Newly proposed 'Tips Bill' could see hospitality businesses forced to hand all tips to staff

The bill would finally see tips going to hospitality workers after years of government delays. Credit: PA

Restaurants and other businesses will have to hand over all tips to their staff under new proposals tabled in Parliament following years of government delays.

Several pledges have been made in recent years by various prime ministers to stop employers making deductions from money left for their staff by customers, although legislative action has failed to materialise.

A new Tips Bill has been brought forward by Conservative MP Dean Russell in a bid to make progress on the issue and put protections in law.

The Bill would prohibit employers from retaining tips intended for staff and also enable arrangements to be made about how tips are divided between staff.

Watford Tory MP Dean Russell said there is a need to support the hospitality sector given its struggles during the coronavirus pandemic Credit: UK Parliament/Jessica Taylor/PA

Mr Russell, MP for Watford, told the PA news agency: “When we look at the role that many people have when working in bars or restaurants and so on, the tips are often seen as part of the salary in a way – rightly or wrongly.

“It’s always felt wrong to me that businesses can take the tips that have been given by the customer directly to that individual or to the staff for businesses to go ‘Well, actually, that’s part of the payment for what they’re getting’”.

Mr Russell said there is a need to support the hospitality sector given its struggles during the coronavirus pandemic, and this includes helping staff via a tips guarantee.

He said the Bill aims to ensure “fairness”, noting: “I think for most people, when they do leave a tip for someone, they’ve left it for that person or for the staff, not for businesses to take an extra chunk of it”.

A government consultation launched in 2015 found restaurant customers were overwhelmingly in favour of the tips they paid going to the people who served them.

In October 2018, then prime minister Theresa May announced new laws to deal with tips but Brexit turmoil prevented the legislation going ahead.

Prime Minister Boris Johnson also outlined his desire to proceed with the idea when his October 2019 Queen’s Speech committed to bring forward the Employment (Allocation of Tips) Bill.

This was intended to “promote fairness” for workers by creating legal obligations on employers to pass on all tips in full.

Following the snap general election in December 2019, the Queen’s Speech incorporated these measures into a proposed Employment Bill – which did not materialise in the last parliamentary session.

Pledges have been made in the past but have never materialised into law.
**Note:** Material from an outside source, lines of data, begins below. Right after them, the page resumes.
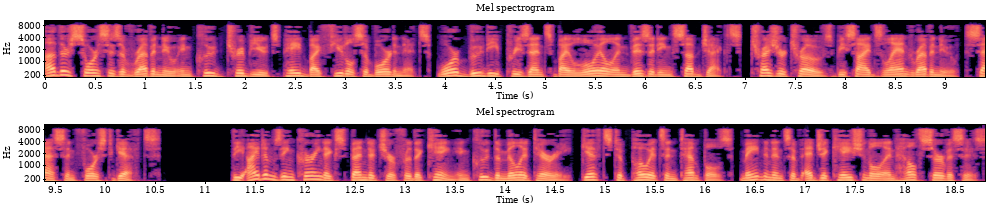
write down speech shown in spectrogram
Other sources of revenue include tributes paid by feudal subordinates, war booty presents by loyal and visiting subjects, treasure troves besides land revenue, cess and forced gifts. The items incurring expenditure for the king include the military, gifts to poets and temples, maintenance of educational and health services,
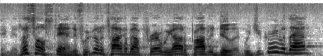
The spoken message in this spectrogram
Amen. Let's all stand. If we're going to talk about prayer, we ought to probably do it. Would you agree with that?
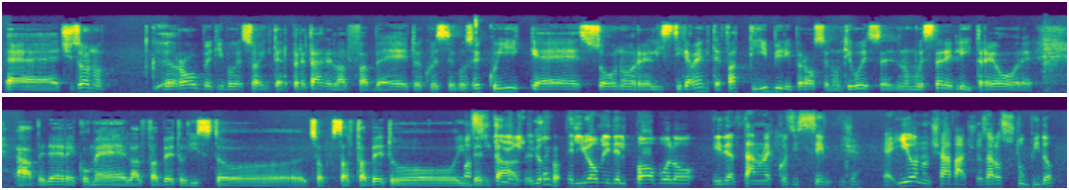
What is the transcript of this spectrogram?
eh, ci sono robe tipo che so, interpretare l'alfabeto e queste cose qui che sono realisticamente fattibili, però se non ti vuoi, se non vuoi stare lì tre ore a vedere com'è l'alfabeto di sto, insomma, alfabeto inventato, gli uom- per gli uomini del popolo in realtà non è così semplice. Eh, io non ce la faccio, sarò stupido.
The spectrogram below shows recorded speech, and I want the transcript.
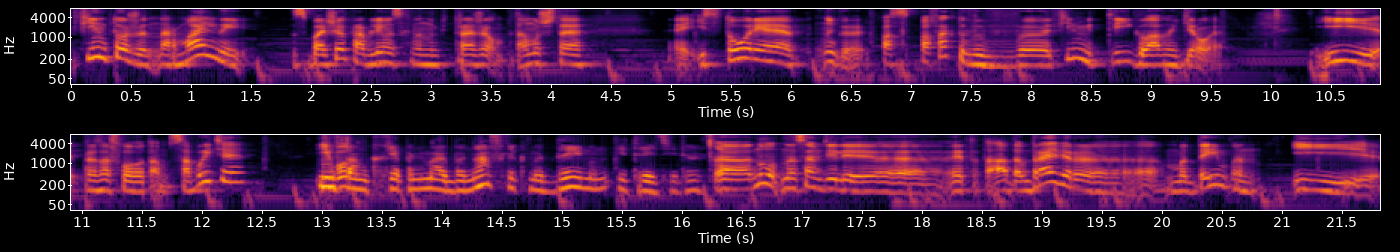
фильм тоже нормальный, с большой проблемой с хронометражом, потому что история, ну, по, по факту в, в фильме три главных героя. И произошло там событие, и ну, вот... там, как я понимаю, Бен Аффлек, Мэтт Деймон и третий, да? Э, ну, на самом деле, э, этот Адам Драйвер, э, Мэтт Деймон и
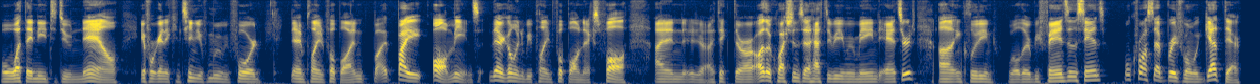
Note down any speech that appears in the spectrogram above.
well, what they need to do now if we're going to continue moving forward and playing football. And by, by all means, they're going to be playing football next fall. And I think there are other questions that have to be remained answered, uh, including will there be fans in the stands? We'll cross that bridge when we get there.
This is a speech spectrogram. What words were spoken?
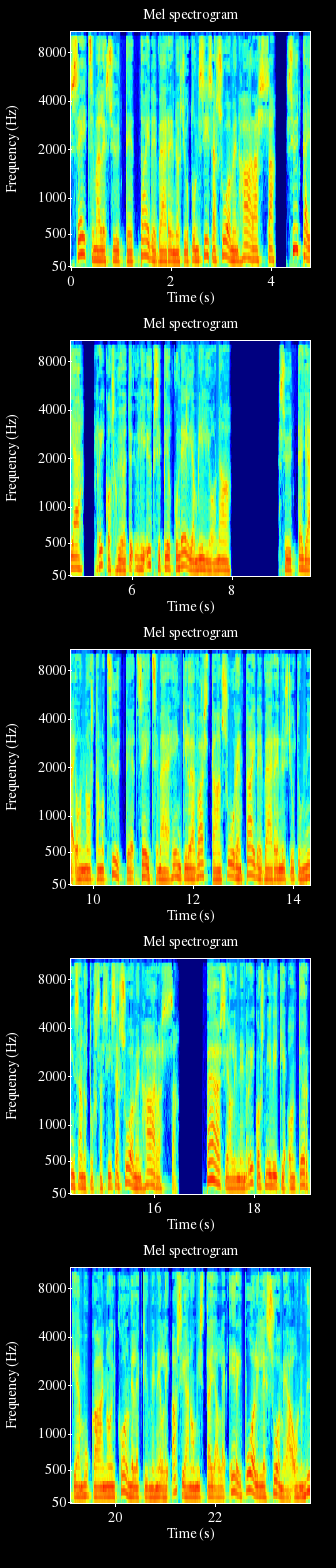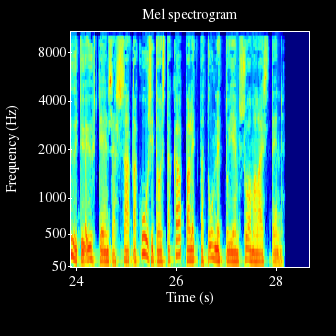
Seitsemälle syytteet taideväärennösjutun Sisä-Suomen haarassa, syyttäjä, rikoshyöty yli 1,4 miljoonaa. Syyttäjä on nostanut syytteet seitsemää henkilöä vastaan suuren taideväärennysjutun niin sanotussa Sisä-Suomen haarassa. Pääasiallinen rikosnimike on törkeä mukaan noin 30 asianomistajalle eri puolille Suomea on myyty yhteensä 116 kappaletta tunnettujen suomalaisten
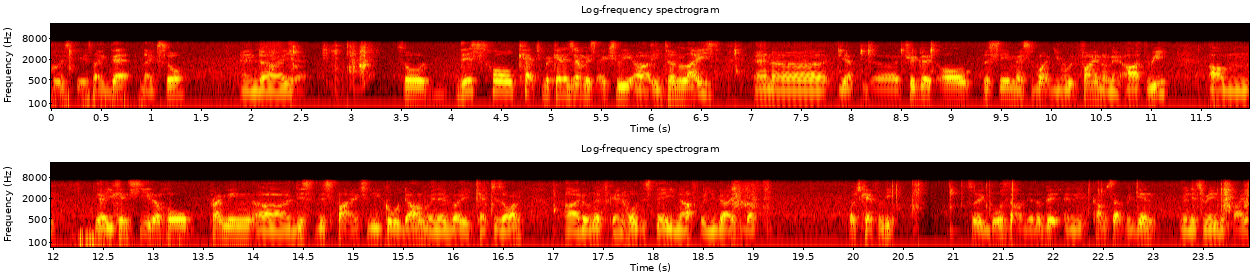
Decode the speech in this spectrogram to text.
So it stays like that like so. And uh, yeah. So this whole catch mechanism is actually uh, internalized and uh, yep the trigger is all the same as what you would find on an R3 um, yeah you can see the whole priming uh, this this part actually go down whenever it catches on. Uh, I don't know if you can hold it steady enough for you guys but watch carefully. So it goes down a little bit and it comes up again when it's ready to fire.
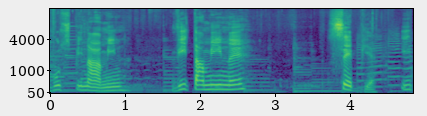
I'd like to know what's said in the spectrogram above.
wuspinamin, witaminy, sypię i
Credit: PA

Alok Sharma, while serving as business secretary, in July 2020 insisted the Government would bring forward the tips guarantee in law at the “earliest point” possible.

But the Queen’s Speech in May 2021 did not list an Employment Bill nor any mention of tips.

Mr Russell has now brought forward his own Private Member’s Bill, which he hopes will be considered further in the Commons on September 10 – and at the very least put the issue back on the agenda.

He wants the legislation to be “fair for all concerned” and is still developing the detail of the proposals, including what would happen if a firm does not protect tips for staff.

“I don’t want it to be an anti-business thing, it’s not about making businesses the bad guy,” he said.

“This is about making sure there’s a fairness for the staff that work in restaurants and that hospitality sector”.

Unite union national officer for hospitality Dave Turnbull said: “This Private Member’s Bill exposes the government’s failure to introduce the long-promised fair tips legislation.

“Waiting staff, the majority of whom are on the minimum wage, keep being promised jam tomorrow by the government but in the meantime they continue to be ripped off by unscrupulous employers.

“Not only must the government finally bring forward fair tips legislation, but it must ensure that it is sufficiently robust to prevent it being undermined through loopholes”.